What you are asked to do -
Take the line containing "Could you transcribe" and each line after it through the end of the data below, and return them exactly, minus any pictures.

=== Section Start ===

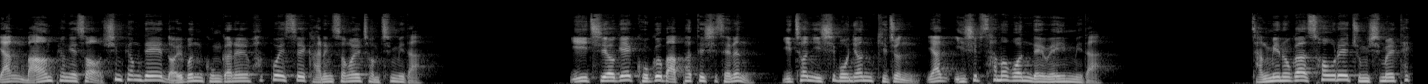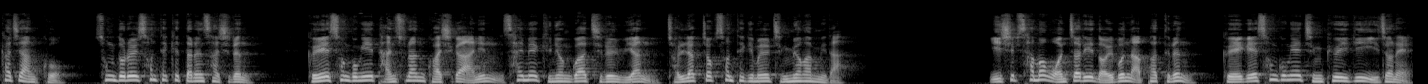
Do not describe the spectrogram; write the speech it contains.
약 40평에서 50평대의 넓은 공간을 확보했을 가능성을 점칩니다. 이 지역의 고급 아파트 시세는 2025년 기준 약 23억 원 내외입니다. 장민호가 서울의 중심을 택하지 않고 송도를 선택했다는 사실은 그의 성공이 단순한 과시가 아닌 삶의 균형과 질을 위한 전략적 선택임을 증명합니다. 23억 원짜리 넓은 아파트는 그에게 성공의 증표이기 이전에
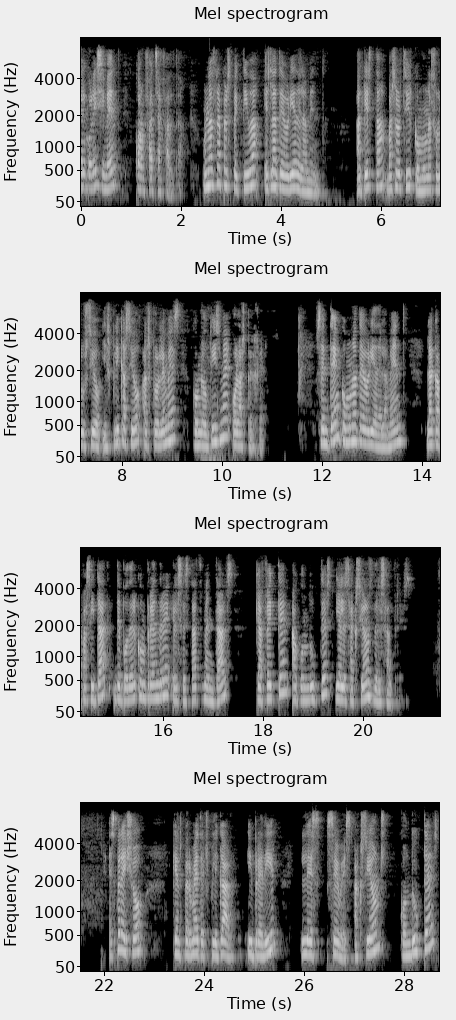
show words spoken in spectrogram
del coneixement quan faci falta. Una altra perspectiva és la teoria de la ment, aquesta va sorgir com una solució i explicació als problemes com l'autisme o l'Asperger. S'entén com una teoria de la ment la capacitat de poder comprendre els estats mentals que afecten a conductes i a les accions dels altres. És per això que ens permet explicar i predir les seves accions, conductes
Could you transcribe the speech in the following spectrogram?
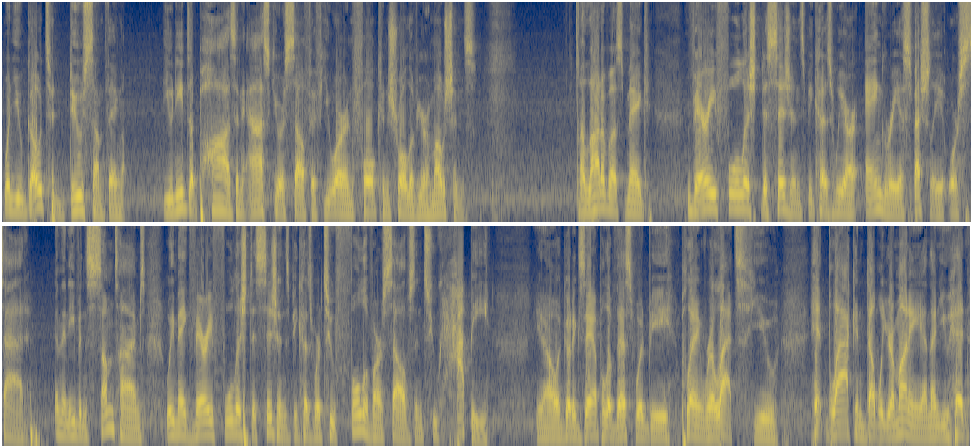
when you go to do something. You need to pause and ask yourself if you are in full control of your emotions a lot of us make very foolish decisions because we are angry, especially, or sad. And then, even sometimes, we make very foolish decisions because we're too full of ourselves and too happy. You know, a good example of this would be playing roulette. You hit black and double your money, and then you hit,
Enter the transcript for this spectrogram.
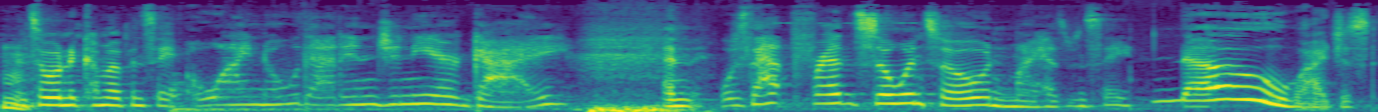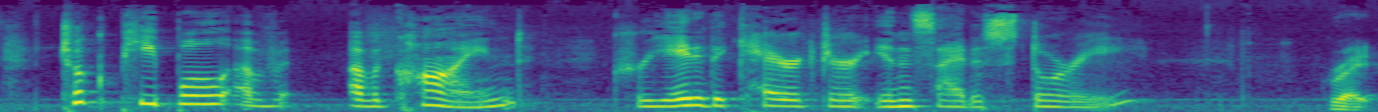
And hmm. someone would come up and say, Oh, I know that engineer guy. And was that Fred so and so? And my husband would say, No. I just took people of, of a kind, created a character inside a story. Right.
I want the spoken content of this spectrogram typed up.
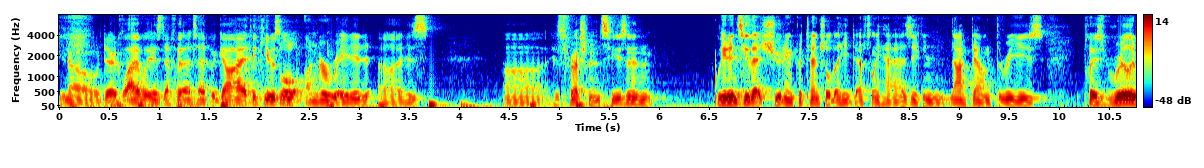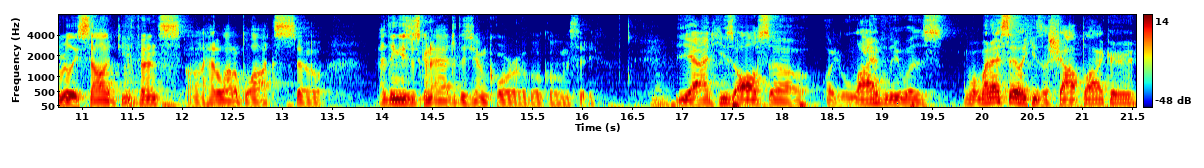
you know, Dereck Lively is definitely that type of guy. I think he was a little underrated uh, his uh, his freshman season. We didn't see that shooting potential that he definitely has. He can knock down threes. Plays really, really solid defense. Uh, had a lot of blocks. So I think he's just going to add to this young core of Oklahoma City. Yeah, and he's also like Lively was when I say like he's a shot blocker,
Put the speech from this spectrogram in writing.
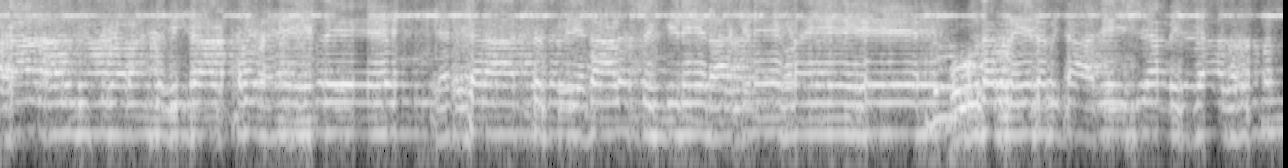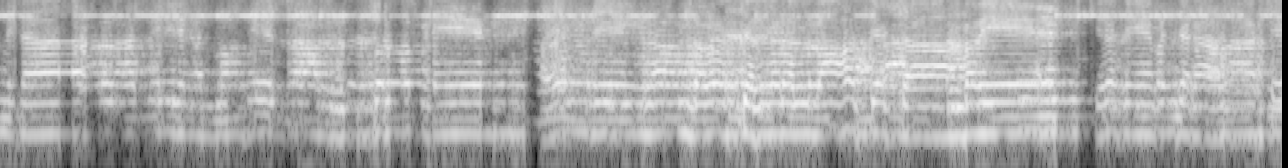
अकारान्याकारान्तबीजाक्षरमहेश्वरे यक्षराक्षसवेतालशृङ्गिणे राक्षिणे गुणे भूतप्रेतपिशादेश्य विद्यासरसमन्वितास्वरूपिणे अयं श्रीं रां कवश्चतिवरल्लाहस्यक्षाम्भवे चिरते पञ्चकामाक्षे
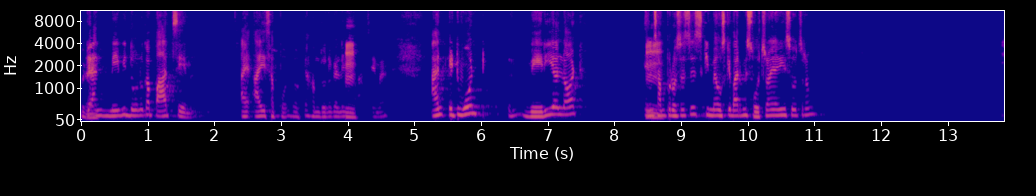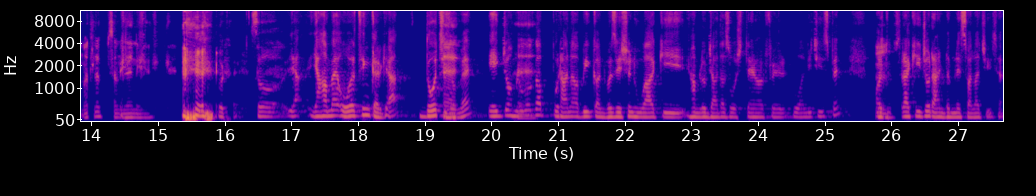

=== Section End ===

Result of this task -
Could you transcribe the speech in the following spectrogram?
when you go to do something. You need to pause and ask yourself if you are in full control of your emotions a lot of us make very foolish decisions because we are angry, especially, or sad. And then, even sometimes, we make very foolish decisions because we're too full of ourselves and too happy. You know, a good example of this would be playing roulette. You hit black and double your money, and then you hit,
Enter the transcript for this spectrogram.
And hmm. someone would come up and say, Oh, I know that engineer guy. And was that Fred so and so? And my husband would say, No. I just took people of, of a kind, created a character inside a story. Right.
I want the spoken content of this spectrogram typed up.
you know, Dereck Lively is definitely that type of guy. I think he was a little underrated uh, his uh, his freshman season. We didn't see that shooting potential that he definitely has. He can knock down threes. Plays really, really solid defense. Uh, had a lot of blocks. So I think he's just going to add to this young core of Oklahoma City. Yeah, and he's also like Lively was when I say like he's a shot blocker,
Put the speech from this spectrogram in writing.
अकारान्याकारान्तबीजाक्षरमहेश्वरे यक्षराक्षसवेतालशृङ्गिणे राक्षिणे गुणे भूतप्रेतपिशादेश्य विद्यासरसमन्वितास्वरूपिणे अयं श्रीं रां कवश्चतिवरल्लाहस्यक्षाम्भवे चिरते पञ्चकामाक्षे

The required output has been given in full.